======== Extracted records ========

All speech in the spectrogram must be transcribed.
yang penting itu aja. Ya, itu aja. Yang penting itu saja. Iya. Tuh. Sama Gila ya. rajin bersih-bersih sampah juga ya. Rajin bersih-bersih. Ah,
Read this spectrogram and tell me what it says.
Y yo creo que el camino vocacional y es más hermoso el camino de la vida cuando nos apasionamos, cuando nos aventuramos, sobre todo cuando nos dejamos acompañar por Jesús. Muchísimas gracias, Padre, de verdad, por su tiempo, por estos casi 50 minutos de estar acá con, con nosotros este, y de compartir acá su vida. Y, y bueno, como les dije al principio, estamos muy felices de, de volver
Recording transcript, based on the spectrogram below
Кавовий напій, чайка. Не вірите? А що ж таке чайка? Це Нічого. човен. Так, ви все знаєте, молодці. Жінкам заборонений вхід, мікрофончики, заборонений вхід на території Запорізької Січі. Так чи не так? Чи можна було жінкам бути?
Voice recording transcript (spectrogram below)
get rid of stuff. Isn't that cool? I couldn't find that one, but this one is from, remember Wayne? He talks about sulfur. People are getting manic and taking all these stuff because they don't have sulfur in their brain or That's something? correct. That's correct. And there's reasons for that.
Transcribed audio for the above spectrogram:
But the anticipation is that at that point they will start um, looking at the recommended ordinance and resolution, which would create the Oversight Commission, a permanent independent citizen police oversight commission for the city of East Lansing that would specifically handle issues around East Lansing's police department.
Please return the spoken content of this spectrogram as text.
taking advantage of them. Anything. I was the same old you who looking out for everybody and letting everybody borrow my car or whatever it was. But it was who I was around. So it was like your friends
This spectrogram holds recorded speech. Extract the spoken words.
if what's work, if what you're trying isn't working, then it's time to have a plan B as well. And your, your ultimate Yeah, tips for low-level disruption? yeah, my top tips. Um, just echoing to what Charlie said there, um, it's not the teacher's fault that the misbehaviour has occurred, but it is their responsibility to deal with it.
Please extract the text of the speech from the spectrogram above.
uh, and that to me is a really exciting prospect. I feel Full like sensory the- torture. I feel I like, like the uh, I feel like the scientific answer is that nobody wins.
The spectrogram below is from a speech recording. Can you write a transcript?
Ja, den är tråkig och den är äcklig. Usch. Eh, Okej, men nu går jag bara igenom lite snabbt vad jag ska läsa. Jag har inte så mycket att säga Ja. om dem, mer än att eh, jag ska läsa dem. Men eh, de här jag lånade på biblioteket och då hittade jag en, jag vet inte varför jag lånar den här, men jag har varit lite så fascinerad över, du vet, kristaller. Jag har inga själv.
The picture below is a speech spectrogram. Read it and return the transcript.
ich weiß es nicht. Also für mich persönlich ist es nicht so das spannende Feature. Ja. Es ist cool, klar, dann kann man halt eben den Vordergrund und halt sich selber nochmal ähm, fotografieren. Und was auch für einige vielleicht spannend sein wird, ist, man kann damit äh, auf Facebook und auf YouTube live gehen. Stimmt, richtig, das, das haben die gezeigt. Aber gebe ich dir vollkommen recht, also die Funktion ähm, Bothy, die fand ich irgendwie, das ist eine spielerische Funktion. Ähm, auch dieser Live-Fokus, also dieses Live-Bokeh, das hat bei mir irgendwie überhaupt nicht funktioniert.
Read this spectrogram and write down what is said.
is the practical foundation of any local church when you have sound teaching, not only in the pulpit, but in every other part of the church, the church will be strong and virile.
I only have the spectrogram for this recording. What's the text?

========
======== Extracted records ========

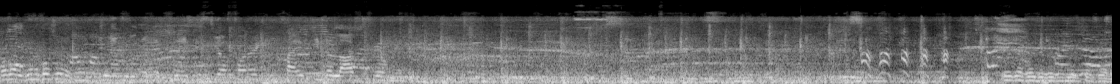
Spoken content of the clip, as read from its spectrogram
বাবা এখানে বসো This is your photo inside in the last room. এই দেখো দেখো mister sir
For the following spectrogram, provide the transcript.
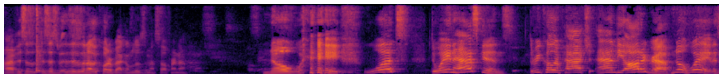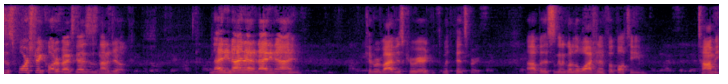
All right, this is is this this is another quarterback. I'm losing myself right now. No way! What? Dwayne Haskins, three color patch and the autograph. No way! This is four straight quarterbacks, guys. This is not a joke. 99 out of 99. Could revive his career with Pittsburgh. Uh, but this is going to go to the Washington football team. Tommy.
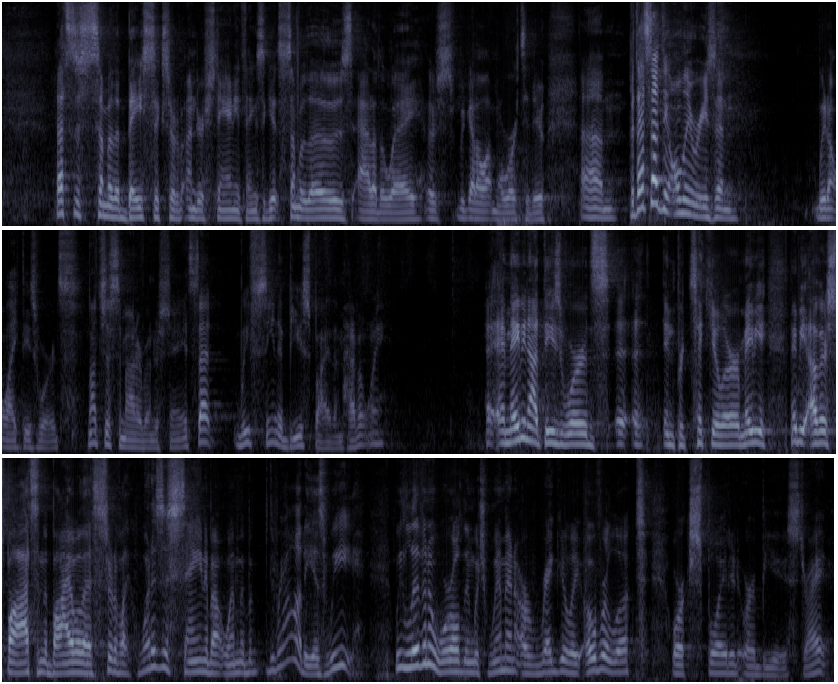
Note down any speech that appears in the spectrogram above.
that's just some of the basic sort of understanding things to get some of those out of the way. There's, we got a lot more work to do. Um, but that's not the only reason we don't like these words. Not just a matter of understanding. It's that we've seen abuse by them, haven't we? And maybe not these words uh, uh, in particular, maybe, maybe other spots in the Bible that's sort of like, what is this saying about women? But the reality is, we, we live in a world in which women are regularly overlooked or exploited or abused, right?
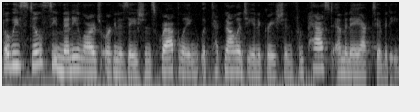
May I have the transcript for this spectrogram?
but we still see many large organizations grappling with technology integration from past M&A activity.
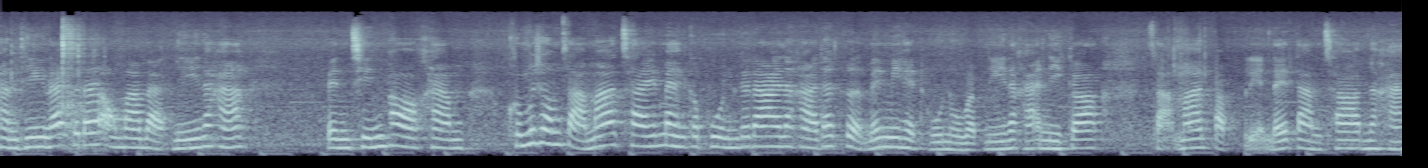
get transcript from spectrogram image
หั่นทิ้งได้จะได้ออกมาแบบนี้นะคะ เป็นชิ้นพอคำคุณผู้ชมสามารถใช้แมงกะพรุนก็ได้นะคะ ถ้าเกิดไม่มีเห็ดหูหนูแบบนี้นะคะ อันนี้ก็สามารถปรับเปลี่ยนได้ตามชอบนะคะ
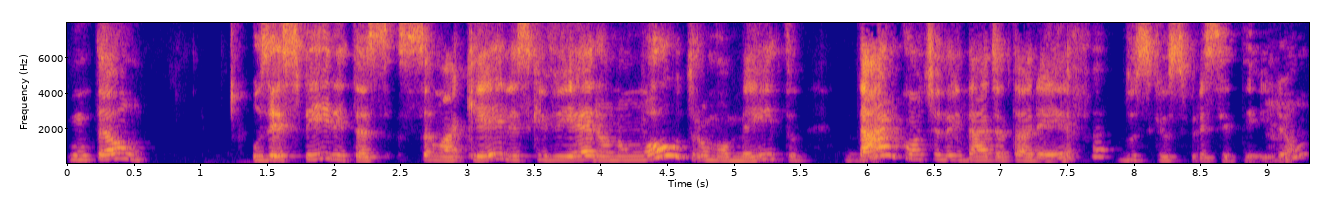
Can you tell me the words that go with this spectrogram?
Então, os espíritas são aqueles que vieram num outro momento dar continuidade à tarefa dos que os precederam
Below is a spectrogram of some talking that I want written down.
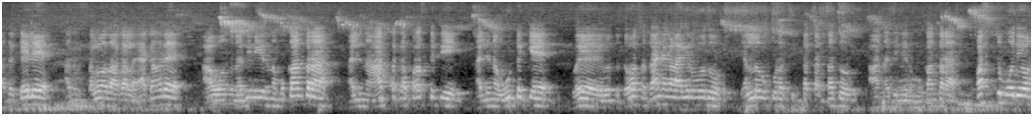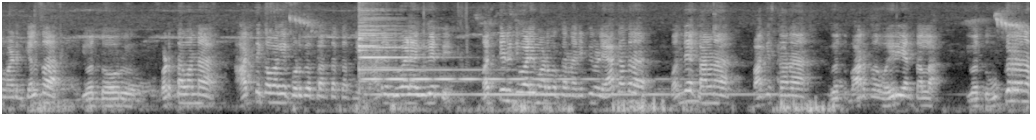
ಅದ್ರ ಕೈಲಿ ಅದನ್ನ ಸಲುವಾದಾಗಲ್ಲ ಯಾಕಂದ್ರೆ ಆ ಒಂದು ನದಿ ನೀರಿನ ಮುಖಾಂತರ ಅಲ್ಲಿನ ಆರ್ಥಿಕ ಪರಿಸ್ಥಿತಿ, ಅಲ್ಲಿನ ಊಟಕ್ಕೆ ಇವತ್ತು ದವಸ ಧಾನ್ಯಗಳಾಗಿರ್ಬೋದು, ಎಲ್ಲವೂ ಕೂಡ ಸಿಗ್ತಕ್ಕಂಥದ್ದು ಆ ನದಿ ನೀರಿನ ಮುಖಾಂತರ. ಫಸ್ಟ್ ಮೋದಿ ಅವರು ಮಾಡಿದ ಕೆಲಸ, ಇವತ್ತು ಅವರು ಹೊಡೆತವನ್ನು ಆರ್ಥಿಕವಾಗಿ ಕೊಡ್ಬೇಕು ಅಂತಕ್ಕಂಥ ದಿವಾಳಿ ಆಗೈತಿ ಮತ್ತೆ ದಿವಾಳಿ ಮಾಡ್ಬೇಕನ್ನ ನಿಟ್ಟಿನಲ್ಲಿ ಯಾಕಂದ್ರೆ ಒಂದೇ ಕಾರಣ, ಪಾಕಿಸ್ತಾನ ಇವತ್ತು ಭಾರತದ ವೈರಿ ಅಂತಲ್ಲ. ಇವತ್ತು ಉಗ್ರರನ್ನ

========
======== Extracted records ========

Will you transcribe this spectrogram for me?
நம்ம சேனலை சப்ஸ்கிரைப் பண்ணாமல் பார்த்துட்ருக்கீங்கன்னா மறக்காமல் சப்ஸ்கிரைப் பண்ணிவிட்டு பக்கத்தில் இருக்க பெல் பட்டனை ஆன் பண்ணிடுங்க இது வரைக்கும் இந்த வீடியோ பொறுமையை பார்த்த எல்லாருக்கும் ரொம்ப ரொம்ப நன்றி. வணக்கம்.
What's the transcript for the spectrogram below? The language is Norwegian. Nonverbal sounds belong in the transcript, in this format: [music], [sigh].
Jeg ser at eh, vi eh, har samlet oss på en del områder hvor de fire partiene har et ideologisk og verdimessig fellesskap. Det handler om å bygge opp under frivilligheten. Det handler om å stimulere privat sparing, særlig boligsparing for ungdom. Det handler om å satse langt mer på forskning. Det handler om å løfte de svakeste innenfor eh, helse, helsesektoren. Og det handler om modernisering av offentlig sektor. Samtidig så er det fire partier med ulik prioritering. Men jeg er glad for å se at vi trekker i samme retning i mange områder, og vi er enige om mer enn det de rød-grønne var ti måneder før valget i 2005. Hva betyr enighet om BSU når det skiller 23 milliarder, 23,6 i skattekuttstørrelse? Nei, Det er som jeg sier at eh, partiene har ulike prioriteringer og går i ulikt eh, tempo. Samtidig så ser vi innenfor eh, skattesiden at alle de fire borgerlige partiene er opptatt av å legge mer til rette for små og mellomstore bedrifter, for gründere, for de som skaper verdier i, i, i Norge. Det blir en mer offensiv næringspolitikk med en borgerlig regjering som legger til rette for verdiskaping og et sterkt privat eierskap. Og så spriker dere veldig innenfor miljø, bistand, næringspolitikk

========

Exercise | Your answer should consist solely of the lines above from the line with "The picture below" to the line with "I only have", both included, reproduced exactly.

Answer area |
The picture below is a speech spectrogram. Read it and return the transcript.
ich weiß es nicht. Also für mich persönlich ist es nicht so das spannende Feature. Ja. Es ist cool, klar, dann kann man halt eben den Vordergrund und halt sich selber nochmal ähm, fotografieren. Und was auch für einige vielleicht spannend sein wird, ist, man kann damit äh, auf Facebook und auf YouTube live gehen. Stimmt, richtig, das, das haben die gezeigt. Aber gebe ich dir vollkommen recht, also die Funktion ähm, Bothy, die fand ich irgendwie, das ist eine spielerische Funktion. Ähm, auch dieser Live-Fokus, also dieses Live-Bokeh, das hat bei mir irgendwie überhaupt nicht funktioniert.
Read this spectrogram and write down what is said.
is the practical foundation of any local church when you have sound teaching, not only in the pulpit, but in every other part of the church, the church will be strong and virile.
I only have the spectrogram for this recording. What's the text?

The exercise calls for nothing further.